Supplemental Security Income: Frequently Asked Questions


What is Supplemental Security Income?

Supplemental Security Income (SSI) is a federal cash-assistance program. Recipients are (a) people over 65, people who are blind, or people who have a disability, who (2) are low-income without many assets.

Who distributes SSI?

Social Security distributes SSI.

How will Social Security calculate my income to decide whether I qualify for SSI?

In 2003, if your income is unearned, Social Security will deduct $20 and count the rest of your unearned income against you. If your income is earned, Social Security will deduct $65 plus one-half of your remaining earned income, then count the rest against you. There are special rules for self-employed people, for people living in someone else's household, and for people whose husbands or wives have income.

If I do qualify, how much money can I expect to receive in SSI?
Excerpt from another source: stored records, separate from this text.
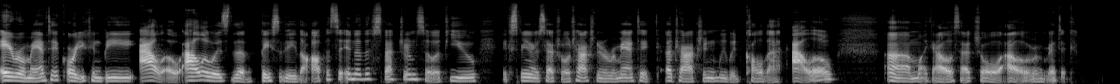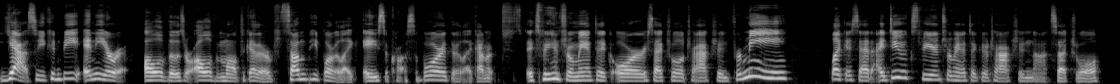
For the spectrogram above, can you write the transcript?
aromantic or you can be allo. Allo is the basically the opposite end of the spectrum. So if you experience sexual attraction or romantic attraction, we would call that allo, um, like allosexual, allo romantic yeah, so you can be any or all of those or all of them all together. Some people are like ace across the board. They're like, I don't experience romantic or sexual attraction. For me, like I said, I do experience romantic attraction, not sexual.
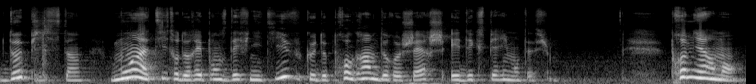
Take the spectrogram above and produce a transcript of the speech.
deux pistes, moins à titre de réponse définitive que de programme de recherche et d'expérimentation. Premièrement,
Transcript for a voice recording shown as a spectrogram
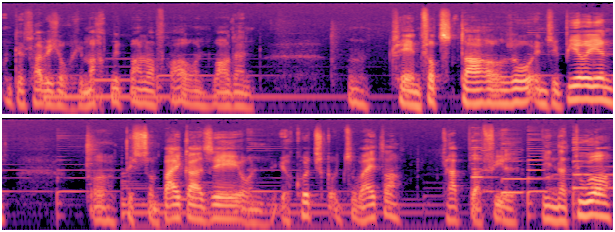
und das habe ich auch gemacht mit meiner Frau und war dann äh, 10, 14 Tage so in Sibirien äh, bis zum Baikalsee und Irkutsk und so weiter. Ich habe da viel die Natur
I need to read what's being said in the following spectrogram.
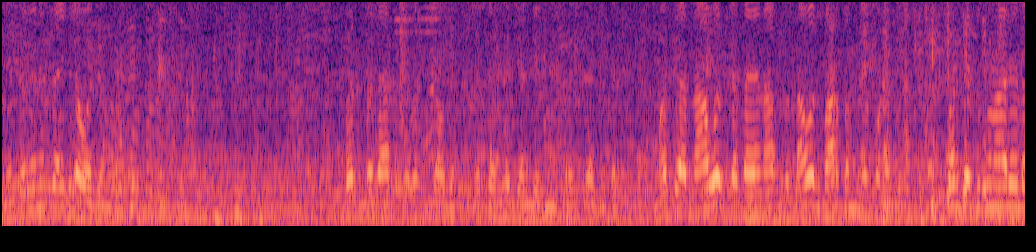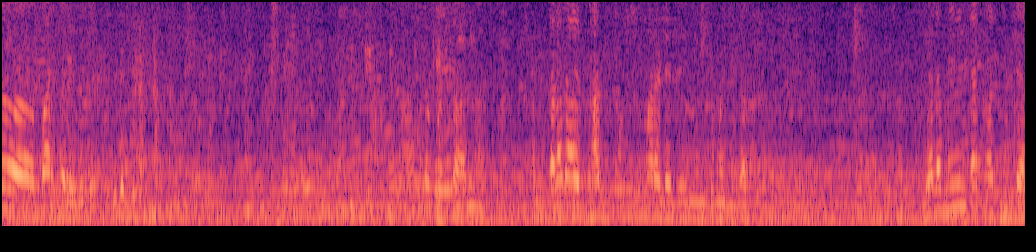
नवीनच ऐकलं होतं बस बस असतं कसं जाऊ द्या त्याच्यावर नाही ध्यान देत मी प्रश्नासाठी कसं मग त्या नावच घेता येणं असलं नावच भारतात नाही कोणाचं परदेशातून आलेलं पार्सल आहे असलं कोण चालणार आणि त्याला काय खास सुटली मराठ्याचं नेमकं माहिती का? याला नवीन काय खास सुटल्या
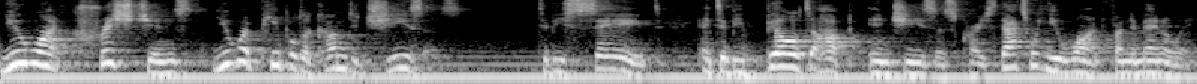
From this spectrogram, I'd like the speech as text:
You want Christians, you want people to come to Jesus, to be saved, and to be built up in Jesus Christ. That's what you want fundamentally.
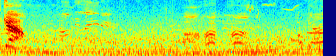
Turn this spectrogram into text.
Look out! Call me later. Uh-huh, huh. Okay.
It depends on your income. The more income you have, the less Supplemental Security Income you will receive. For example, in 2003, the maximum monthly benefit for a single person living alone is $552; the most typical maximum monthly benefit for a couple where both persons are over 65 or disabled is $829. Social Security Disability or Retirement counts as unearned income for Supplemental Security Income purposes, so if you receive Social Security in an amount more than $20 over the Supplemental Security Income maximum, you probably won't get Supplemental Security Income.

Who decides if I am disabled?

Social Security determines whether you are disabled. A state agency called the Disability Determination Unit actually does most of the work of collecting medical information about you and making the initial determination, but Social Security officially makes the first decision and all other decisions. If it decides you're not disabled, you can appeal within Social Security to an Administrative Law Judge. If you lose at an Administrative Law Judge hearing, you can appeal either to the Social Security Appeals Council or directly to Federal court.

How does Social Security decide if I am disabled?

Social Security uses a 5-step test to determine whether you are disabled. The overall question is whether you suffer from a severe, medically determinable impairment that keeps you from doing work that exists in significant amounts in the national economy. Social Security uses 5 steps to answer this question.

  • First, Social Security looks to see if you're currently earning more than $700. If you are, you probably will not be considered disabled and the test stops there.
  • The second step asks if your medical problems are severe. If your medical problems are not severe, you also will not be found disabled by Social Security.
  • The third step asks if your condition is as bad as one of the conditions in a Social Security "Listing of Impairments." If your condition is on the list, Social Security will find that you are disabled.
  • The fourth step asks whether you can return to "past relevant work" you did within the past 15 years. If you can, Social Security will find that you are not disabled.
  • The fifth and final step considers your age, education, work history, and remaining capacity to do work to see if you could do work that exists in significant numbers in the national economy. If you can't, you will be found disabled.

If you are at an Administrative Law Judge hearing, and your case comes down to step 5, Social Security generally calls a "vocational expert" to testify about the kinds of jobs someone like you might be able to do.

Is there a limit on the resources I can have and still get SSI?

Yes. In 2003, the basic limit is $2000 for a single person and $3000 for a couple. However, if you own your home and live in it, the home and the land it's on do not count, and there are many other assets that are often exempt. These include but are not limited to life insurance policies with a face value under $1,500, your car, and your family burial plots and burial funds.

Will I receive medical coverage along with my SSI?

Yes. Generally, people who get SSI also get Medicaid.

Last Review and Update: Jul 16, 2003